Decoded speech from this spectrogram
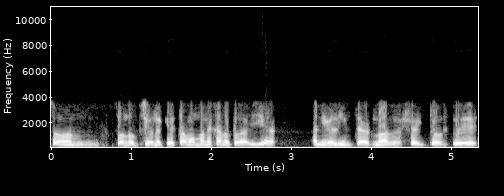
son, son opciones que estamos manejando todavía a nivel interno a los efectos de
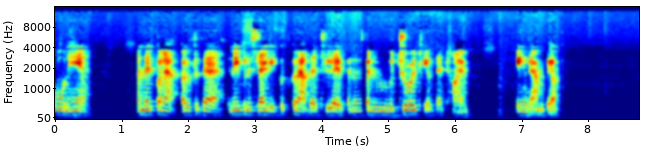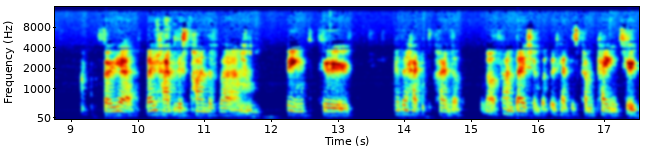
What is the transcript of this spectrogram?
born here. And they've gone out over there. And even this lady has got out there to live and spend the majority of their time in Gambia. So, yeah, they had this kind of um, thing to, they had this kind of, not a foundation, but they had this campaign to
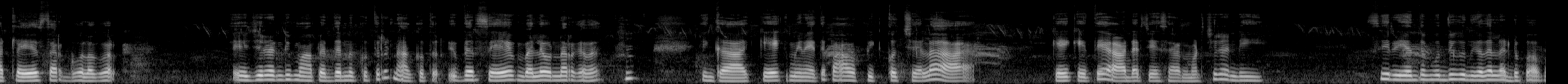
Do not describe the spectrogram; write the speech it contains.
అట్లా వేస్తారు గోల గోల. చూడండి మా పెద్దన్న కూతురు నా కూతురు. ఇద్దరు సేమ్ భలే ఉన్నారు కదా. ఇంకా కేక్ మీద అయితే పాప పిక్ వచ్చేలా కేక్ అయితే ఆర్డర్ చేశారనమాట చూడండి. సిరి ఎంత ముద్దుగా ఉంది కదా లడ్డు పాప.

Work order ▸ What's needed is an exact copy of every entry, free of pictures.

Task response ▸
Decoded speech from this spectrogram
son, son opciones que estamos manejando todavía a nivel interno a los efectos de
What is the transcript of this spectrogram?
born here. And they've gone out over there. And even this lady has got out there to live and spend the majority of their time in Gambia. So, yeah, they had this kind of um, thing to, they had this kind of, not a foundation, but they had this campaign to
Do not describe the spectrogram; write the speech it contains.
అట్లా వేస్తారు గోల గోల. చూడండి మా పెద్దన్న కూతురు నా కూతురు. ఇద్దరు సేమ్ భలే ఉన్నారు కదా. ఇంకా కేక్ మీద అయితే పాప పిక్ వచ్చేలా కేక్ అయితే ఆర్డర్ చేశారనమాట చూడండి. సిరి ఎంత ముద్దుగా ఉంది కదా లడ్డు పాప.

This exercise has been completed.